'Daer en is geen liefde of barmherticheyt meer in ons' : percepties over criminaliteit en criminaliteitsberichtgeving in de Zuidelijke Nederlanden gedurende de zeventiende en achttiende eeuw
Franck, Maarten Charles J.
Faculty of Arts. Linguistics and Literature
Tijdschrift voor mediageschiedenis. - Amsterdam, 1998, currens
, p. 5-26
University of Antwerp

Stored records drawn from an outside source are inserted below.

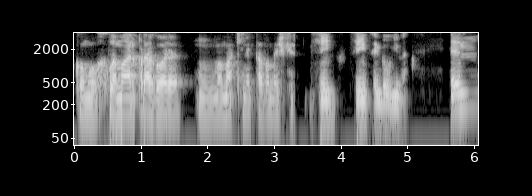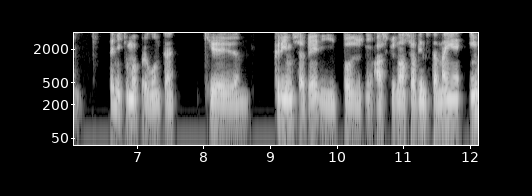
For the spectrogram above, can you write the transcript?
como reclamar para agora uma máquina que estava meio esquecida. Sim, sim, sem dúvida. Hum, tenho aqui uma pergunta que queríamos saber, e todos, acho que os nossos ouvintes também, é em,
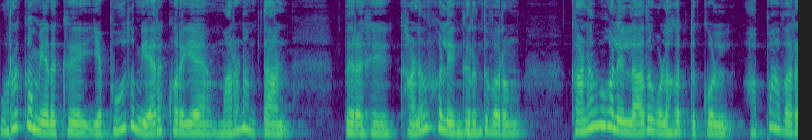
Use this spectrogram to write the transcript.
உறக்கம் எனக்கு எப்போதும் ஏறக்குறைய மரணம்தான். பிறகு கனவுகள் எங்கிருந்து வரும்? கனவுகள் இல்லாத உலகத்துக்குள் அப்பா வர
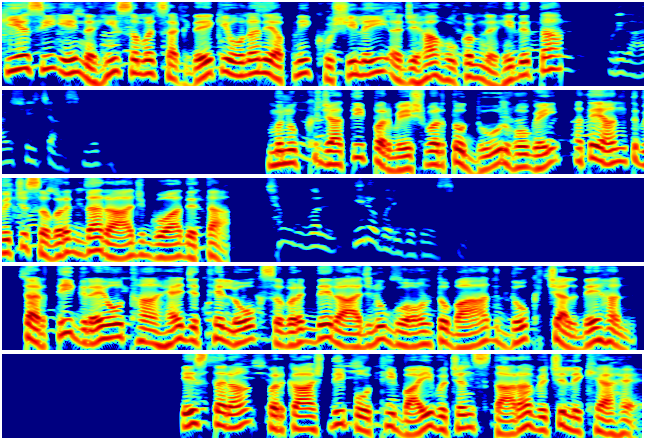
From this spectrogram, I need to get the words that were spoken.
कि असी ये नहीं समझ सकते कि उन्होंने अपनी खुशी लिए अजिहा हुक्म नहीं दिता मनुख जाति परमेश्वर तो दूर हो गई अते अंत विच स्वर्ग का राज गुआ दिता धरती ग्रह ओ थां है जिथे लोग स्वर्ग के राज नु गुआउण तो बाद दुख झलते हैं ਇਸ ਤਰ੍ਹਾਂ ਪ੍ਰਕਾਸ਼ ਦੀ ਪੋਥੀ 22 ਵਚਨ 17 ਵਿੱਚ ਲਿਖਿਆ ਹੈ,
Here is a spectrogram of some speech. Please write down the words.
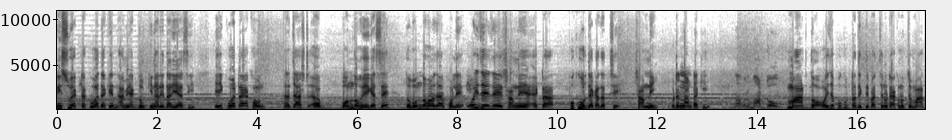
নিচু একটা কুয়া দেখেন, আমি একদম কিনারে দাঁড়িয়ে আছি। এই কুয়াটা এখন জাস্ট বন্ধ হয়ে গেছে। তো বন্ধ হয়ে যাওয়ার ফলে ওই যে যে সামনে একটা পুকুর দেখা যাচ্ছে, সামনেই। ওটার নামটা কি? মাঠ ওই যে পুকুরটা দেখতে পাচ্ছেন, ওটা এখন হচ্ছে মাঠ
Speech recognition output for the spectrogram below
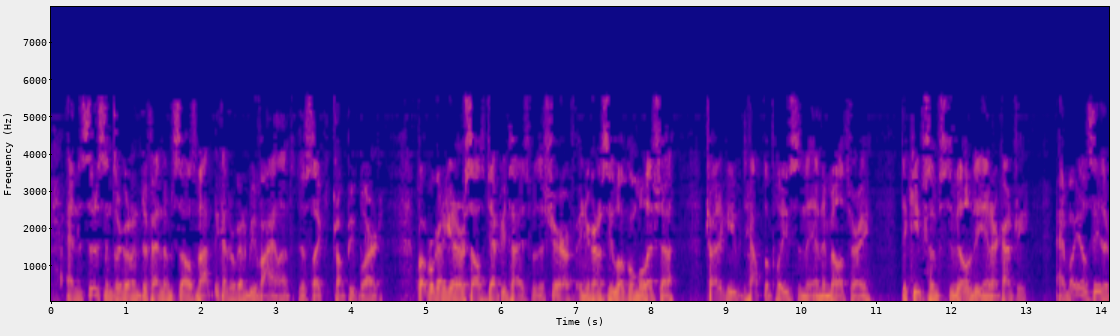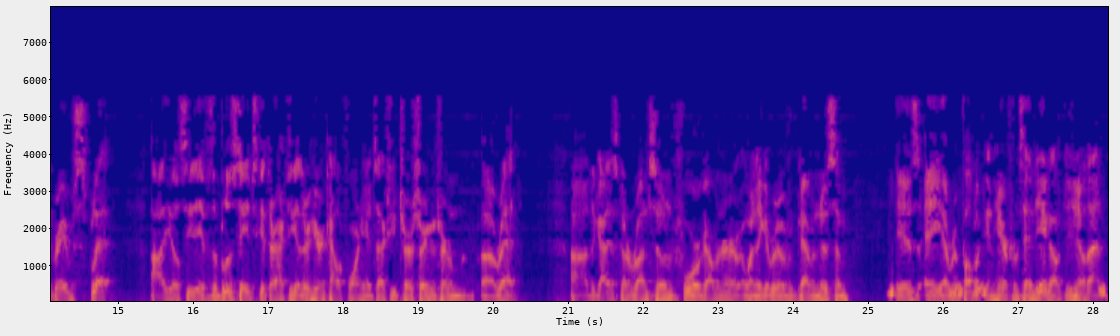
And the citizens are going to defend themselves, not because we're going to be violent, just like Trump people aren't, but we're going to get ourselves deputized with the sheriff, and you're going to see local militia try to keep, help the police and the, and the military to keep some stability in our country. And what you'll see is a grave split uh, you'll see if the blue states get their act together here in California, it's actually starting to turn uh, red. Uh, the guy that's going to run soon for governor when they get rid of Gavin Newsom is a, a Republican here from San Diego. Did you know that?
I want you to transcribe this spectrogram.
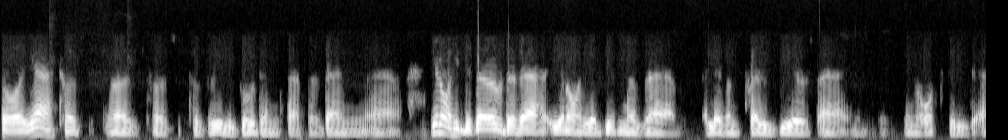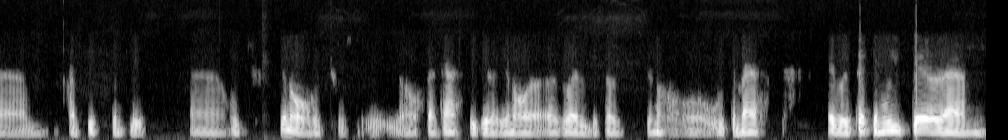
So yeah, it was it was it was, it was really good. And Father Dan, uh, you know, he deserved it. Uh, you know, he had given us uh, 11, 12 years uh, in, in Oatfield um, consistently, uh, which you know, which was you know fantastic you know, as well, because, you know, with the mass every second week there, um,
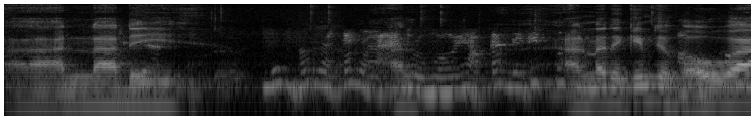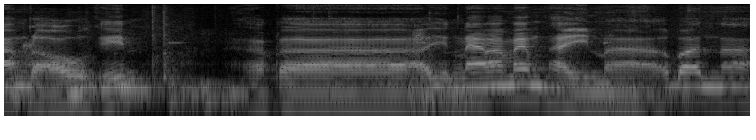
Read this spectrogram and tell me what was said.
À, anh à, đi anh, anh mới đi kiếm sư phụ qua Ấn Độ kiếm hoặc là ở Việt Nam mấy ông thầy mà ở bên à,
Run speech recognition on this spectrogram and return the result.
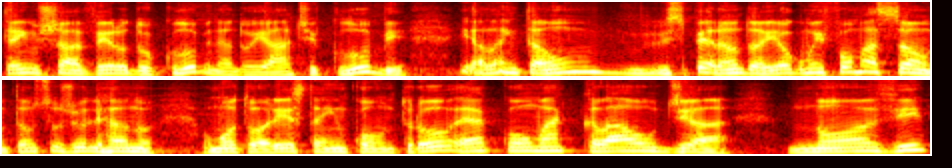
Tem o chaveiro do clube, né, do Yacht Clube, e ela então esperando aí alguma informação. Então, se o Juliano, o motorista, encontrou, é com a Cláudia 9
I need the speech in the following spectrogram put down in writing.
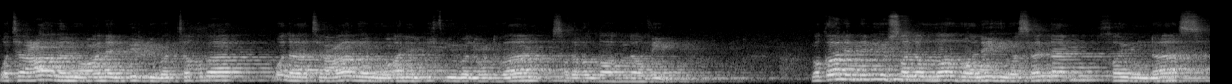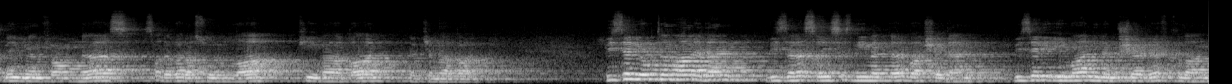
Ve taavenu alel birri ve takva ve la taavenu alel ismi vel udvan. Sadakallahul azim. وقال النبي صلى الله عليه وسلم خير الناس من ينفع الناس صدق رسول الله فيما قال أو كما قال Bizleri yoktan var eden, bizlere sayısız nimetler bahşeden, bizleri iman ile müşerref kılan,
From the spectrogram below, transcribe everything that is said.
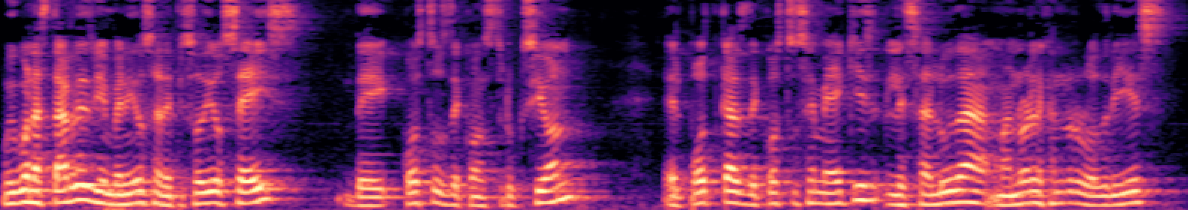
Muy buenas tardes, bienvenidos al episodio 6 de Costos de Construcción, el podcast de Costos MX. Les saluda Manuel Alejandro Rodríguez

There is a growing debate within the human sciences about the media's responsibility in creating a disproportional fear about becoming a victim of crime. When the presence of crime is overestimated people demand and take defensive measures to ensure their personal safety. Historians have also joined the debate. Some of them ascribe a similar responsibility to the early modern West European media. But is that justified? It is argued that early modern media in the Southern Netherlands operated in a different way to today's media. Not only were there other media channels like market singers who sung about the goriest murders but the reporting of crime was also under strict governmental control. Newspapers for example included hardly any news about crimes and market singers were frequently expelled from city life. It is also argued that early modern media although different to today's media did have a certain influence on people's perceptions of crime. They did have some responsibility in the creation of fear but it was mostly a fear of God and the court of justice that was spread